Soil Health Website ( (Milestone 6): The Cornell soil health website, which was established in 2003, continues to be an important source of information of soil health and soil health related issues. The soil health related presentations from the NY Fruit and Vegetable Expo in Syracuse, NY were made available as was an updated list of soil health related field days and events held across the state. To further unify and standardize the procedure for soil sampling among the extension educators and interdisciplinary staff and faculty, the soil sampling protocols were made accessible via the website. Soil health results will be expanded and images illustrating the health status of New York soils will be added soon.

Implementation of Promoted Soil Health Practices by Growers (Milestone 7): Growers have been implementing various soil management practices on their farms. The implementation of these practices will be documented by means of a follow-up survey. The survey currently being prepared will enable us to ascertain changes in growers’ knowledge of soil health issues and their adoption of various soil management practices promoted by the efforts of our program work team.

Impacts and Contributions/Outcomes

Outcomes for 2005 as they relate to Performance Targets:

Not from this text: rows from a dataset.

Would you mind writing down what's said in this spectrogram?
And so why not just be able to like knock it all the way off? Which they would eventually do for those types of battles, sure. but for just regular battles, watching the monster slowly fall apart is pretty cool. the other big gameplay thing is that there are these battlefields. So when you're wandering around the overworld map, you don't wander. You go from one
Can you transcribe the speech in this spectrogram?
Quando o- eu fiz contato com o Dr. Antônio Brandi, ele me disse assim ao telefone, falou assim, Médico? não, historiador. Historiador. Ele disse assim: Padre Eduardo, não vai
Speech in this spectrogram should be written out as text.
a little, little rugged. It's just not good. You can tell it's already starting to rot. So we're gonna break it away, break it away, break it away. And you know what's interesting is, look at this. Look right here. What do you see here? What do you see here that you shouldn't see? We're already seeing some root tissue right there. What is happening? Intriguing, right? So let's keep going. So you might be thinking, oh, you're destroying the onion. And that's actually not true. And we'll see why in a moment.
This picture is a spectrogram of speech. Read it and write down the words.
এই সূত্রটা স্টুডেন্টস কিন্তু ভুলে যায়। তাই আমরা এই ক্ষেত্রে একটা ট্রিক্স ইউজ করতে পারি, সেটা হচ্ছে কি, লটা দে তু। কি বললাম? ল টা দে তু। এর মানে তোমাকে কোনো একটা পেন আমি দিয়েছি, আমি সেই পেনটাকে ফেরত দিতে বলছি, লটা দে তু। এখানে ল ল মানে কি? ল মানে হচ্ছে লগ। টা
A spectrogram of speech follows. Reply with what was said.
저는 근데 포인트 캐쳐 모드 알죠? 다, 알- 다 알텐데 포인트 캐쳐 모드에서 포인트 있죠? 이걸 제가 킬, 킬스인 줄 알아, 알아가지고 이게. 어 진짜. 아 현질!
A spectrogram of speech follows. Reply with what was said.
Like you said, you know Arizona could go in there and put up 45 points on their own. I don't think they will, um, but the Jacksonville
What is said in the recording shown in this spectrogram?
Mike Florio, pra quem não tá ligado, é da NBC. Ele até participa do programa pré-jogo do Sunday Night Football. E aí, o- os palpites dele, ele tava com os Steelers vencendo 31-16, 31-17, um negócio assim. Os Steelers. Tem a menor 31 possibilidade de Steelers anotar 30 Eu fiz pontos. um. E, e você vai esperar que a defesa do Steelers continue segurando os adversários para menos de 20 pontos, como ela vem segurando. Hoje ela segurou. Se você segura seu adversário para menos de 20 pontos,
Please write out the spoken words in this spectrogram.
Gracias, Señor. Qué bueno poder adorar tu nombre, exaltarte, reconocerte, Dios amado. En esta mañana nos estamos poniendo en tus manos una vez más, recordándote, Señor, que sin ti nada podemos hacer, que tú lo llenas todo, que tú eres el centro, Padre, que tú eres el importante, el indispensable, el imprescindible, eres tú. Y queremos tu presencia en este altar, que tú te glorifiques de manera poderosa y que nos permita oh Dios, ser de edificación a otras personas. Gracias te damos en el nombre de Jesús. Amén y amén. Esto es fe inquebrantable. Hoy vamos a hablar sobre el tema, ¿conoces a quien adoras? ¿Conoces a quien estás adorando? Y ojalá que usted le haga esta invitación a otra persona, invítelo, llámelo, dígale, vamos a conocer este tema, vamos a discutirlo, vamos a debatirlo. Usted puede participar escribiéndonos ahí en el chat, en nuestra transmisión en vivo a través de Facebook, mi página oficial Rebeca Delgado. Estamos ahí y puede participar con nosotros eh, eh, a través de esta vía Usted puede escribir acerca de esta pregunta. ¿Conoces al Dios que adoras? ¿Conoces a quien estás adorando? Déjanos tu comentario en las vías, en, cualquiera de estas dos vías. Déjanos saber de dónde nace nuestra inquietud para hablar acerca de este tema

In 2005, we analyzed over 300 soil samples using various physical, chemical and biological soil health indicators. The increase in sample numbers this year was due to the expansion in the number of growers who are interested in assessing the health of their field soils. Soil assessment results from these soils under various soil management practices (tillage, cover crops, rotations, etc.) were shared with various stakeholder groups (growers, researchers, extension educators, and crop consultants, etc.) during our summer and fall field days, meetings and workshops. A major source of excitement among the different stakeholder groups was the streamlining of the soil health assessment indicators down to select a few rapid, economic and meaningful soil properties (establishment of the minimum data set for baseline assessment of soil health). We are currently discussing with the Cornell Nutrient Analysis Laboratory (CNAL) on how to offer the chosen soil indicators on a fee-for-service basis, which we hope will become available in 2006.


John Johnson

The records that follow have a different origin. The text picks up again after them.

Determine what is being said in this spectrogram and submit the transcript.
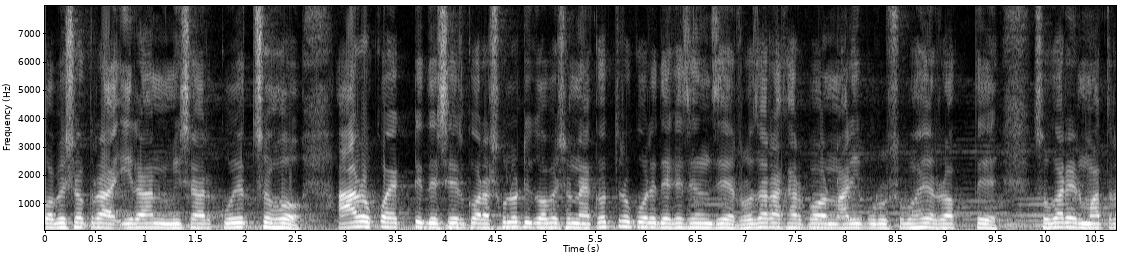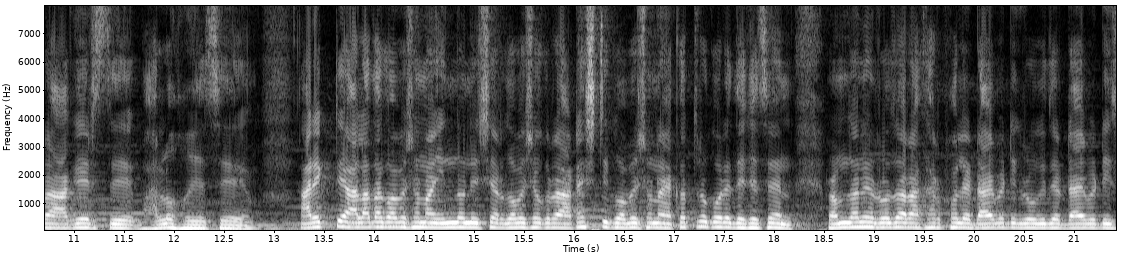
গবেষকরা ইরান, মিশার, কুয়েত সহ আরও কয়েকটি দেশের করা ষোলোটি গবেষণা একত্র করে দেখেছেন যে রোজা রাখার পর নারী পুরুষ উভয়ের রক্তে সুগারের মাত্রা আগের চেয়ে ভালো হয়েছে। আরেকটি আলাদা গবেষণা ইন্দোনেশিয়ার গবেষকরা আঠাশটি গবেষণা একত্র করে দেখেছেন, রমজানের রোজা রাখার ফলে ডায়াবেটিক রোগীদের ডায়াবেটিস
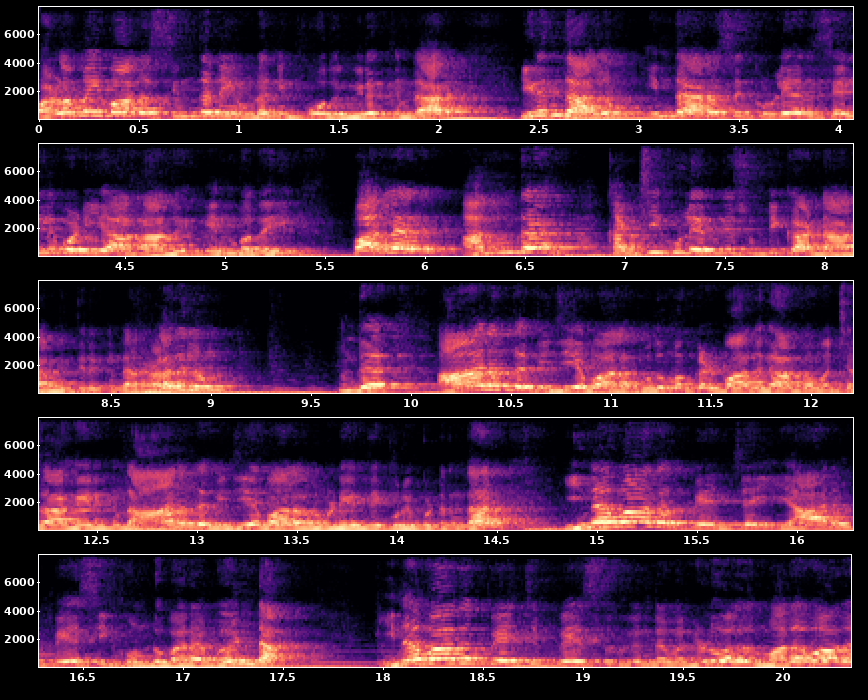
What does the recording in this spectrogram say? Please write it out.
பழமைவாத சிந்தனையுடன் இப்போதும் இருக்கின்றார். இருந்தாலும் இந்த அரசுக்குள்ளே அது செல்லுபடியாகாது என்பதை பலர் அந்த கட்சிக்குள்ளே இருந்து சுட்டிக்காட்ட ஆரம்பித்திருக்கின்றார்கள். அதிலும் இந்த ஆனந்த விஜயபால பொதுமக்கள் பாதுகாப்பு அமைச்சராக இருக்கின்ற ஆனந்த விஜயபால ஒரு விடயத்தை குறிப்பிட்டிருந்தார். இனவாத பேச்சை யாரும் பேசி கொண்டு வர வேண்டாம். இனவாத பேச்சு பேசுகின்றவர்களோ அல்லது மதவாத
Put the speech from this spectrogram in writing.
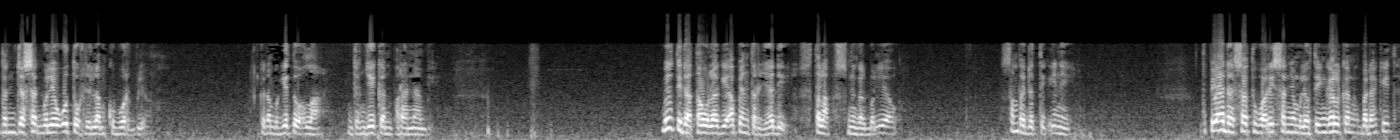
dan jasad beliau utuh dalam kubur beliau. Kerana begitu Allah menjanjikan para nabi. Beliau tidak tahu lagi apa yang terjadi setelah meninggal beliau sampai detik ini. Tapi ada satu warisan yang beliau tinggalkan kepada kita.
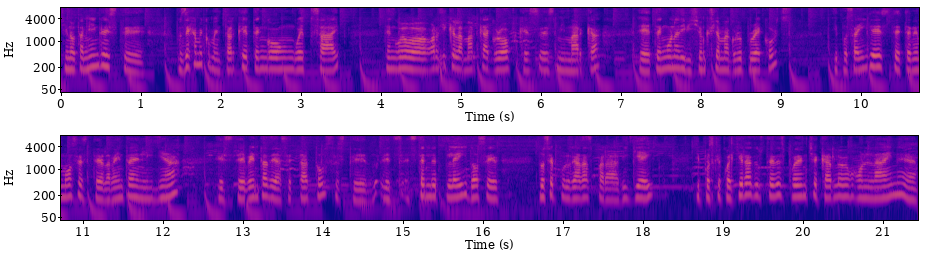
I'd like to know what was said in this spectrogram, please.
sino también este, pues déjame comentar que tengo un website. Tengo ahora sí que la marca Grove, que es, mi marca. Eh, tengo una división que se llama Group Records y pues ahí este, tenemos este, la venta en línea, este, venta de acetatos, este, extended play 12, 12 pulgadas para DJ y pues que cualquiera de ustedes pueden checarlo online eh,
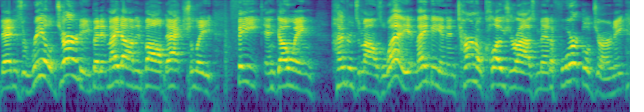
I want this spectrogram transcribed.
That is a real journey, but it may not involve actually feet and going hundreds of miles away. It may be an internal, close your eyes, metaphorical journey,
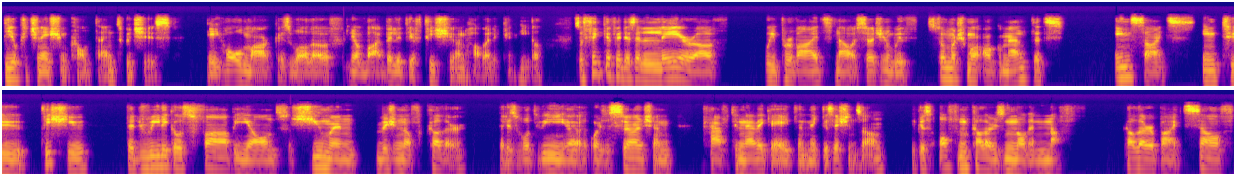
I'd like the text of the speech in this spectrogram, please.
deoxygenation content, which is a hallmark as well of you know viability of tissue and how well it can heal. So think of it as a layer of we provide now a surgeon with so much more augmented insights into tissue that really goes far beyond human vision of color. That is what we uh, or the surgeon have to navigate and make decisions on because often color is not enough. Color by itself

[email protected]
Johnson Farms
915 S. Main St.
Athens, PA 18810
Office Phone: 5705369879
Omololu (John) Idowu

[email protected]
Cornell University
1050 Bradfield Hall
Ithaca, NY 14853
Office Phone: 6072551706
Klaas and Mary Howell Martens

[email protected]
Martens Farm
1443 Ridge Rd.
Penn Yan, NY 14527
Office Phone: 3155369879
Phil Schmitt

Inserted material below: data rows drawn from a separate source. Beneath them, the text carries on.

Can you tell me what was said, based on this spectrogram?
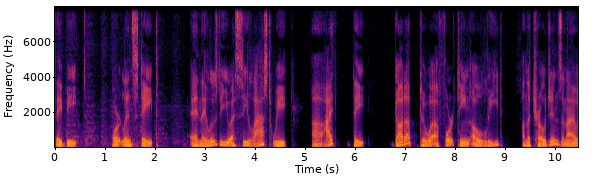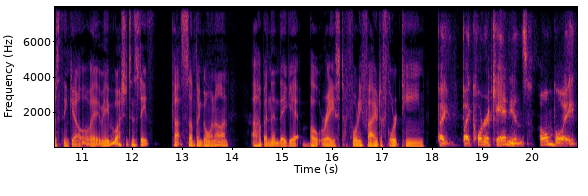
They beat Portland State, and they lose to USC last week. Uh, I they got up to what, a 14-0 lead on the Trojans, and I was thinking, oh, maybe Washington State's got something going on. Uh, and then they get boat raced, 45 to 14 by by Corner Canyon's homeboy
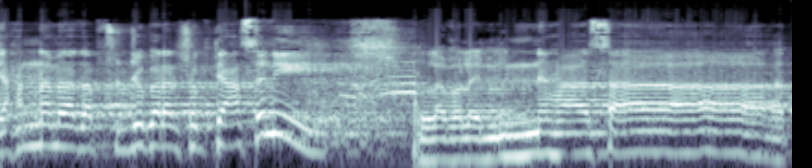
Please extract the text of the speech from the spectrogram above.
জাহান্নামের আজাব সহ্য করার শক্তি আসেনি? আল্লাহ বলেন, ইন্নাহা সাত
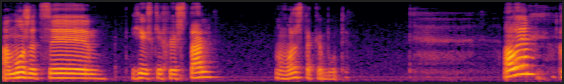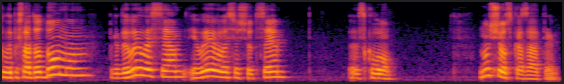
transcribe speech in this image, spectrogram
а може, це гірський хрешталь. Ну, може ж таке бути. Але коли пішла додому, придивилася і виявилося, що це е, скло. Ну, що сказати,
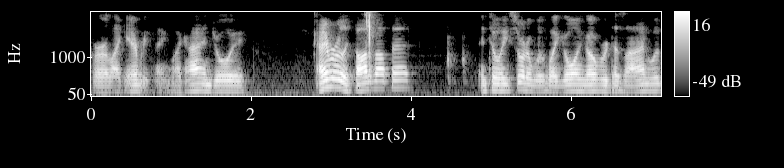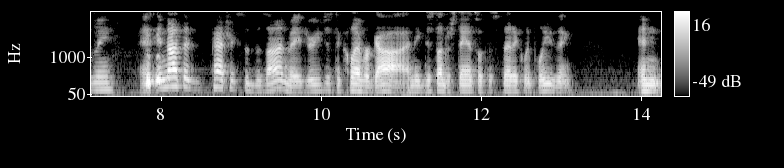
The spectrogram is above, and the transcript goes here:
for like everything. Like I enjoy. I never really thought about that until he sort of was like going over design with me. And, and not that Patrick's a design major; he's just a clever guy, and he just understands what's aesthetically pleasing. And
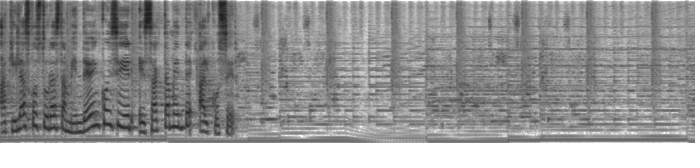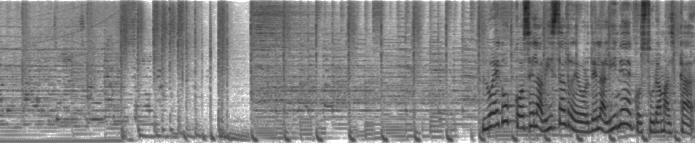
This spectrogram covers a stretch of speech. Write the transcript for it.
Aquí las costuras también deben coincidir exactamente al coser. Luego cose la vista alrededor de la línea de costura marcada.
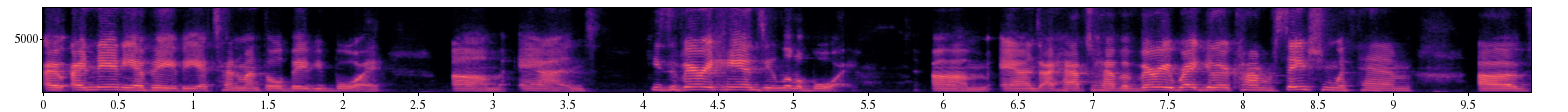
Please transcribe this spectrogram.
I, I nanny a baby, a ten month old baby boy, um, and he's a very handsy little boy. Um, and I have to have a very regular conversation with him. Of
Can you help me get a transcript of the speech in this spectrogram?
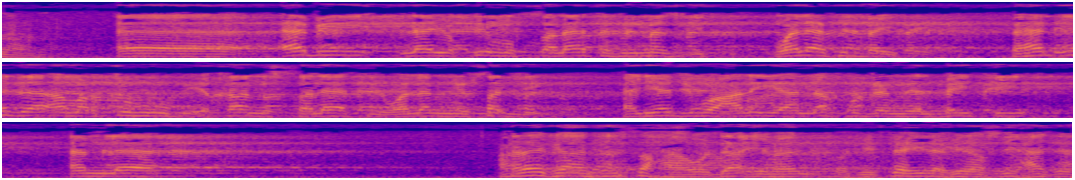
نعم. آه، أبي لا يقيم الصلاة في المسجد ولا في البيت فهل إذا أمرته بإقام الصلاة ولم يصلي هل يجب علي أن أخرج من البيت أم لا؟ عليك أن تنصحه دائما وتجتهد في نصيحته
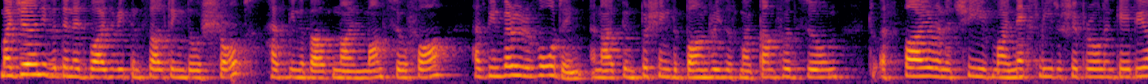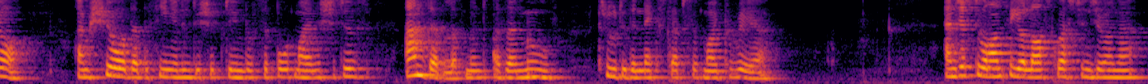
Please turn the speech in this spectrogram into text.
My journey within advisory consulting, though short, has been about nine months so far, has been very rewarding, and I've been pushing the boundaries of my comfort zone to aspire and achieve my next leadership role in KBR. I'm sure that the senior leadership team will support my initiatives and development as I move through to the next steps of my career. And just to answer your last question, Joanna,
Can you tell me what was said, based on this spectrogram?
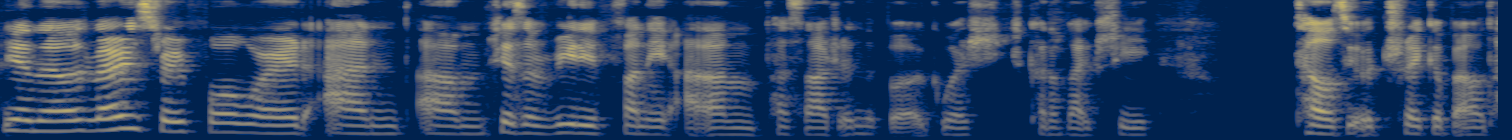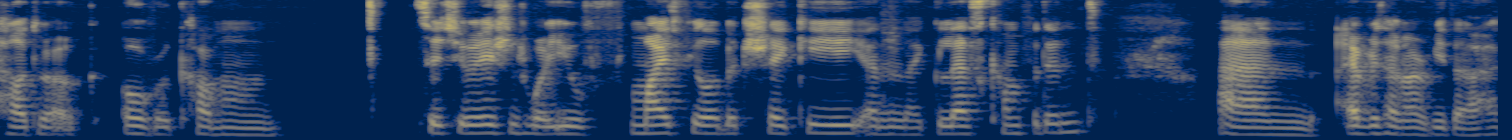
You know very straightforward and um, she has a really funny um, passage in the book which kind of like she tells you a trick about how to overcome situations where you f- might feel a bit shaky and like less confident. And every time i read that i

2494 Roanoke Ave.
Riverhead, NY 11901
Office Phone: 6313691056
Lynn Fish

Fish Farms
4494 Mt. Payne Road
Shortsville, NY 14548
Office Phone: 7162894957
Jean-Paul Courtens

Roxbury Farms
2501 Route 9H
Kinderhook, NY 12106
Donn Branton

Branton Farms
8618 Buckley Rd.
LeRoy, NY 14482
Office Phone: 7163441658
Ted Blomgren

[email protected]
Ext. Specialist
90 State St., Suite 600
Albany, NY 12207
Office Phone: 5184622553
Elizabeth Henderson

[email protected]
Peace Work Farms
2218 Welchur Road
Newark, NY 19513
Office Phone: 3153319029
Curt Petzoldt

[email protected]
Geneva, NY 14456
Office Phone: 3157872206
Dale Moyer

[email protected]
Sr. Ext. educator
246 Giffling Ave.
Riverhead, NY 11901-3086
Office Phone: 6317277850
David Wolfe

[email protected]
Cornell University
Dept. of Horticulture, CU
Ithaca, NY 14853
Office Phone: 6072557888
Harold van Es

[email protected]
Cornell University
Dept. of Crop & Soil Science
Ithaca, NY 14853
Office Phone: 6072555629
Janice Thies

[email protected]
Assoc. Prof.
Cornell University
Dept. of Crop & Soil Sci.
Ithaca, NY 14853
Office Phone: 6072555099
Molly Shaw

[email protected]
Ext. specialist
Owego, NY 13827
Office Phone: 6076874020
Beth Gugino

[email protected]
Cornell University
Geneva, NY 14456
Office Phone: 3157872412
Tom Giles

[email protected]
Maple Valley Farms
1372 Breeseport-N Chumung Road
Lowman, NY 14861
Office Phone: 6074269170
Carol MacNeil

[email protected]
Sr. Extension Specialist
480 N. Main St.
Canandaigua, NY 14424
Office Phone: 5853943977